About his willingness to pitch in and be involved in his daughters' activities:

In other news: Today’s Pinewood Derby day, where 50 or so boys race little tiny cars they’ve built (in the morning), and then about 50 girls race in the afternoon. I was the least averse to volunteering to help, and am now pretty well running the whole thing. There’s a ton of logistics and operational stuff, with an aluminum track to set up, an electrical timer (with a laser switch!), and race management software. Man! Anyway, I think I’m prepared. If I pull this off, though, I’ll send along a revised resume!

About his interest in fostering clear communication to people submitting tutorials to OOPSLA and encouraging them to be involved again and again:

I notice as I fill in my tutorial reviews that some of y’all are not filling in the section on “Evaluation, including points in favor and against, and comments for improvement.”

It’s important to fill this in.

Filling in this section is a courtesy to the submitters – they need to see what we’re thinking, especially when we reject. It helps them grow and submit better tutorials next year. It can incent rejected submitters to try again. (It might, I suppose, have the opposite effect, depending on our wording. But I can’t imagine that pure silence is better than trying to give them ideas on how to improve.)

On his encouragement of me and my career:

Ya know, I gotta say, you're one of those people who seems faintly
bemused that others see a lot of potential in ya. Self effacement's Ok, but it's Ok to believe in yerself too.

On his reminder to me to not let work overtake more important relationships:

Glad to hear it, given that I assume with not one moment of doubt that you do not allow your busy schedule to any way impinge on your relationship and partnership with your beautiful wife. :)

And finally, the last e-mail I got from him was an idea he had submitted to Threadless based on a conversation we'd had:

As I said, the world is down one Good Guy today.

Goodbye, my friend.

Wednesday, December 05, 2007

The Grieving Process

I've had my share of grieving. Losing my mother so early in life was a blow, but I felt like it couldn't get much worse than that. Ultimately, I still believe that, but it doesn't make it easier to countenance a new loss, even if it is only indirectly.

Right now, my heart has been rent by the struggle of a fourteen month old girl who I have never met, but I have just found out she no longer struggles.

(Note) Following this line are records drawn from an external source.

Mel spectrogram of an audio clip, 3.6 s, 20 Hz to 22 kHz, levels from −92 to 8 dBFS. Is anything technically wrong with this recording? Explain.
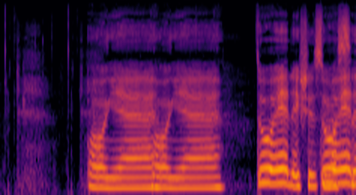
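Yes. A doubled audio track runs throughout: an equally loud, dry copy of the speech trails about 0.7 s behind, likely captured again by a slower path.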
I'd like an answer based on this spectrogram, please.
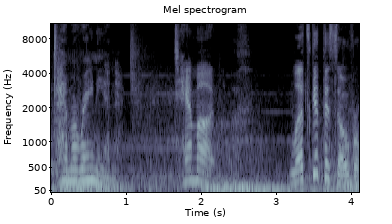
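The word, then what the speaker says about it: Tamaranean: your life for Norris so you're tazm manian it is pronounced tamaranian Tama let's get this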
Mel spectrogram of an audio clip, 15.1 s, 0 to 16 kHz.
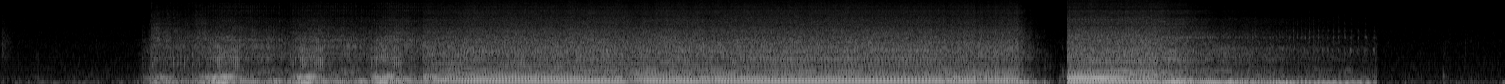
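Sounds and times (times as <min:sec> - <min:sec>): motorcycle engine revving: 0:01.4 - 0:13.8.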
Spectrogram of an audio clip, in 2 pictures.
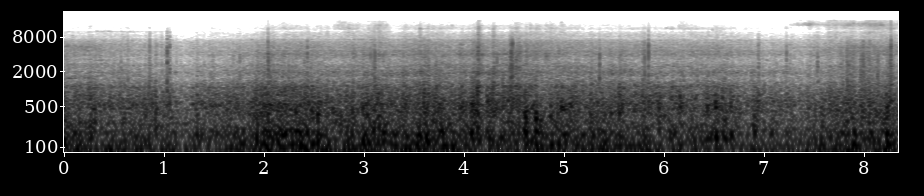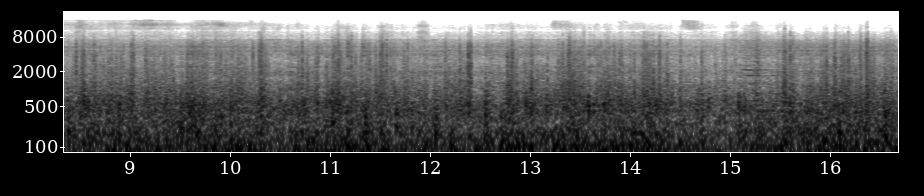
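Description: A train rumbles and rattles steadily along the tracks.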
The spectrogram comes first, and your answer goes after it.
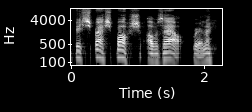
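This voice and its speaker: A man with a British accent telling casual, cheeky stories, often halting and repeating himself. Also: mid-range voice, lively intonation, fairly bright tone, no room sound, studio quality. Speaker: talk show regular. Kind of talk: casual bawdy storytelling.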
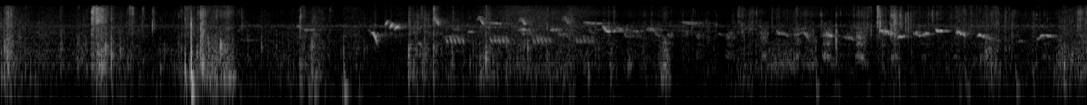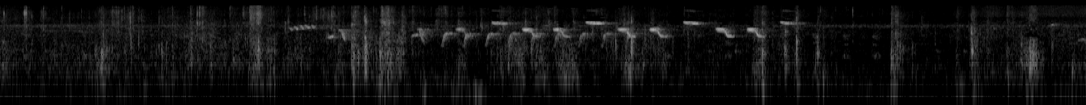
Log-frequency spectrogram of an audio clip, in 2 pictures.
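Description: Small birds chirping in quick runs of short, high notes. A couple of sharp clicks or knocks come about a second in, the loudest sounds here.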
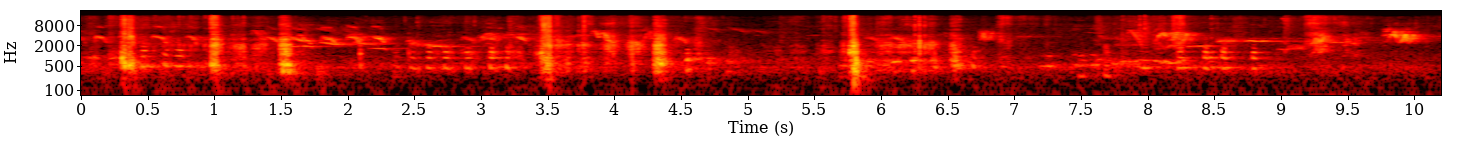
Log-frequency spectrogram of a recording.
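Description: Kitchen knife slicing a green bell pepper on a wooden cutting board: sharp, irregular cuts through the pepper onto the board, the loudest about six seconds in. Chickens cluck throughout.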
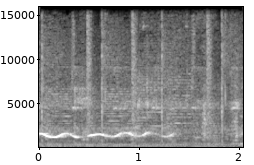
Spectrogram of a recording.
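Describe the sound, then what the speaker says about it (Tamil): A warbling whistle, rising and falling in a wavy pitch for about a second and a half, rings out on a rooftop terrace during a lockdown camping trip, over steady background noise and without talk. "விசில்"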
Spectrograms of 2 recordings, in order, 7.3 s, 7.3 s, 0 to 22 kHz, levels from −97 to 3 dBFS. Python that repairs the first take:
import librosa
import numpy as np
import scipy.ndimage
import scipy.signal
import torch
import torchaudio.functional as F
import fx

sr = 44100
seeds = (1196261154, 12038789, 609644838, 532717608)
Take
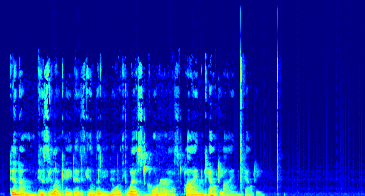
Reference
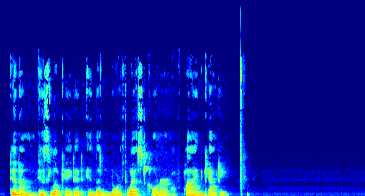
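

y = fx.fix_declick_ar(x, sr, threshold=6.5)
y = fx.fix_deplosive(y, sr, at_s=(4.2,))
y = fx.fix_echo_inverse(y, sr, delay_ms=730, level_db=-14.5)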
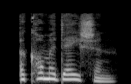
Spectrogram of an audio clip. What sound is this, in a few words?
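"humor", British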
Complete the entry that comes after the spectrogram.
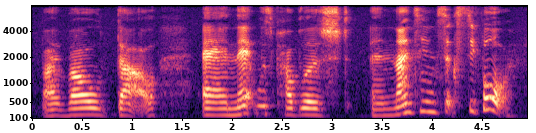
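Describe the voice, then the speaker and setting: Speaking with a New Zealand accent, a woman uses a medium pitch, ordinary pitch variation and a fairly slow pace. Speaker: book YouTuber. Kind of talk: casual talk to camera. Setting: outdoors in garden. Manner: hesitant, many fillers.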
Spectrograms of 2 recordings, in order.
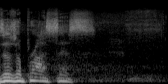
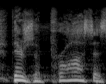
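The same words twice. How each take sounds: First: Plain. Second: Said in the usual way. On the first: Shown as a demonstration. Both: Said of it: "Say, say the word with me".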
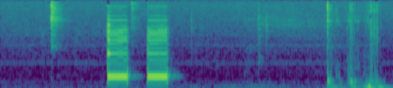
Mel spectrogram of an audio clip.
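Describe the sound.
A telephone is dialed to call Puerto Cisnes: a soft click, then two short, clear keypad tones in quick succession, a quiet gap, and a burst of rustling noise.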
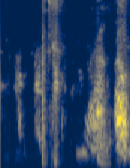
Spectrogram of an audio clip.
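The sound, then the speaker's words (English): A dog barks in a quick series of four or five sharp, moderately loud barks, with the last bursts the strongest. “And excuse me, the dog is barking.”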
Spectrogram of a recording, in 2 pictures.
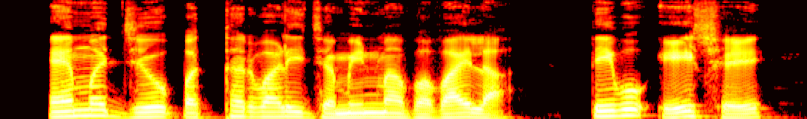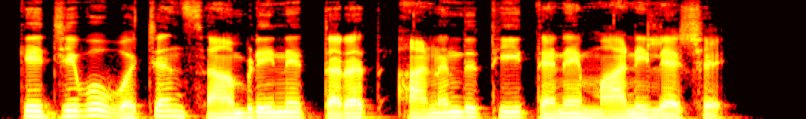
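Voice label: gu ulb mrk, Gujarati; mrk 4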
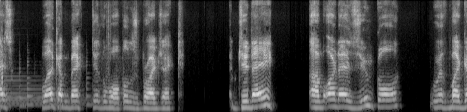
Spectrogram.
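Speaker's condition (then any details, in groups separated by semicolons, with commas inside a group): Friedreich's ataxia; spasticity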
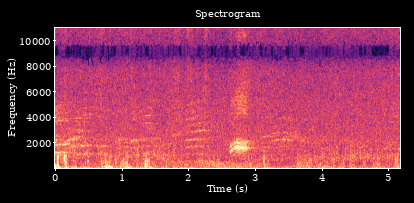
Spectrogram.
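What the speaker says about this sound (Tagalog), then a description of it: "May uwak din pala dito sa Bangkok" A large crow caws once, fairly faint, at a riverside spot in Bangkok. Steady wind rumble against the microphone surrounds it.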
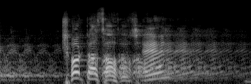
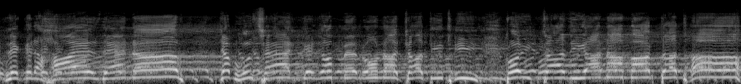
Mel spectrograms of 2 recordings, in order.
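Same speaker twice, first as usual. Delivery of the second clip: louder and higher, building into a wailing lament; preaching at full force; 5 semitones higher, 4 dB louder than usual. Acted. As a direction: climb from fervent address to a sobbing cry of grief. Majlis lament rising to climax.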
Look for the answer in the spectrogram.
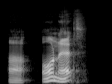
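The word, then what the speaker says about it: honnête: Onet is a Middle French, late Latin, and this is for honest or honorable. So it's H-O-N-N-E-T-E. – Okay. – But with, obviously, you're kind of the silent H.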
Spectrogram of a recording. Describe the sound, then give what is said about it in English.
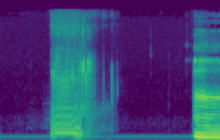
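Two loud, buzzy fart sounds, the first a long rasping blast that sputters out, then a second sharp one starting after a short pause, close up with no talking. “And it's all thanks to his dead dog farts.”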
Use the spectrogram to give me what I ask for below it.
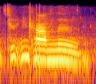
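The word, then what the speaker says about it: Tutankhamun: the ways before but it's always been tutankhamoon pronounced moon with a u but over in egypt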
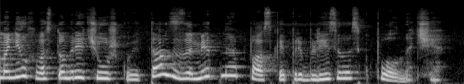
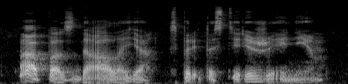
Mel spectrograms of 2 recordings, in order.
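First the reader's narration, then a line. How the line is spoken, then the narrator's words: Sighing. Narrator (Russian): вздохнула барсучиха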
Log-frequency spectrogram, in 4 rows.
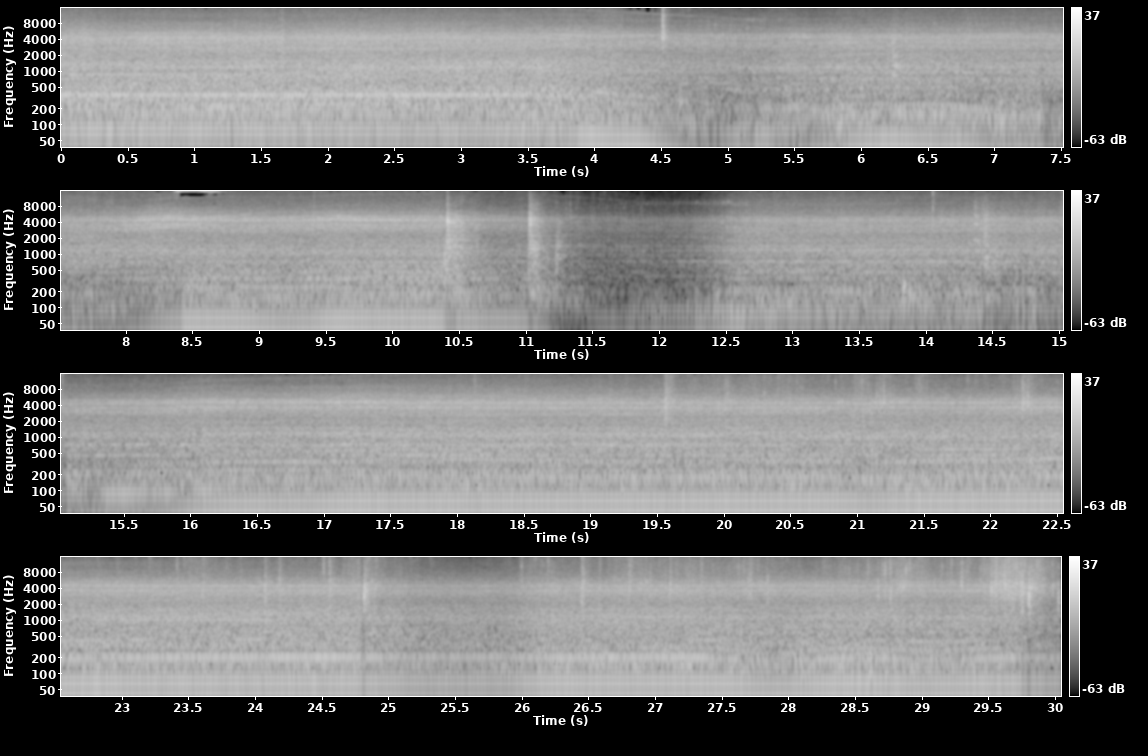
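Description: John Deere 310K backhoe loader's diesel engine working under changing hydraulic load, dipping briefly about a third of the way through, then running steadily again. Occasional sharp cracks of the tree's wood and roots breaking.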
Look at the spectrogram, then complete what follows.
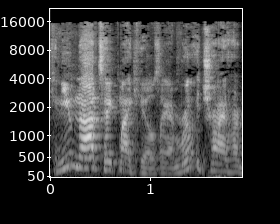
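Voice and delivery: loud, high-pitched protest; annoyed complaint. Real, not acted. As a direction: shout at a teammate who steals from you. Complains about stolen kills.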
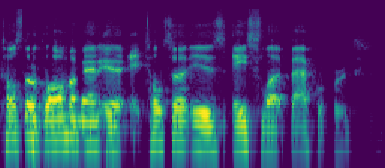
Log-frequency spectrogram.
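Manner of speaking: ordinary talk, nothing marked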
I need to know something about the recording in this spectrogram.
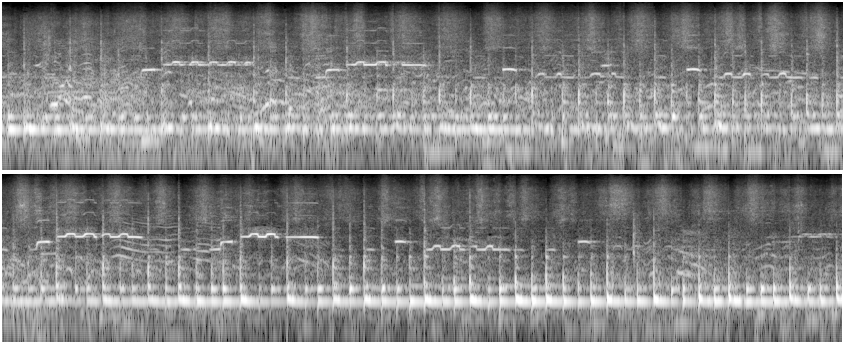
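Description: Parade music: a high piping melody in short trilled phrases over a steady held drone, with rattles shaken in a fast, even rhythm.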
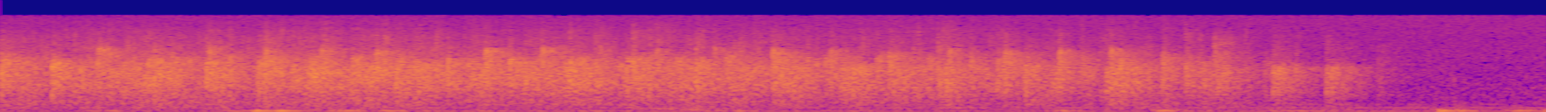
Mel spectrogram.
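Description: Audience applause welcoming a lecturer before an evening lecture: dense, steady clapping throughout that eases slightly toward the end.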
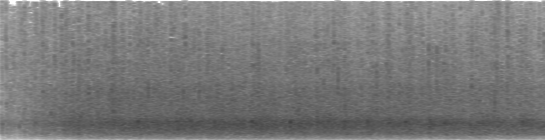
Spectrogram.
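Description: A large seated audience applauding steadily, swelling in at the start and beginning to fade near the end.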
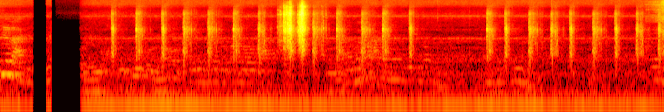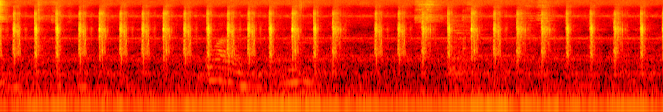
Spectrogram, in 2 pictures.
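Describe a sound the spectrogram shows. Footsteps run quickly over grass in a steady rhythm.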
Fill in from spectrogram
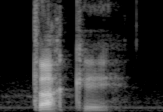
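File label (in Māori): "take", Māori word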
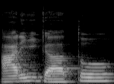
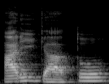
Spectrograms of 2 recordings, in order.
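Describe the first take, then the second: No difference in how they are said.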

We hear about tragedies on the news all the time, but we simply cannot bear the weight of the world on a day to day basis so we don't process the full implications.

I'm trying to keep functioning. I have a lot to do and I find the work to be a good distraction, but every once in a while a I'll find myself surprised that I'd put it out of my thoughts, at least for a short while.

The shock one enters into is such an important aid; it would be impossible to function without it. It is a thankful psychological band-aid that masks the struggle that will come next. I've found that the hard part isn't the losing, it is the learning to live without.

It is an intentional process of self-preservation that wracks you with guilt the entire way.

I remember the first time I caught myself enjoying hearing a song on the radio after my mom passed away. I was horrified that I could have slipped into a sense of normalcy. That I could have "forgotten" for a moment about my loss. It seemed like an affront to her and how crucial she'd been to me.

Eventually, it starts to happen more frequently and the guilt and the shock attenuate with time. They have to.

Living without is not forgetting.
Living without is not ignoring.
Living without is... living.

Tuesday, December 04, 2007

Heartbreaking Tragedy

We at Zepheira were devastated over the weekend to hear about Chime's tragedy.

Our broken hearts go out to them.

If you'd like to contribute to the family, a fund has been established:

Ogbuji Family Fund
c/o Dr Linus Ogbuji
2737 Green Road
Shaker Heights 44122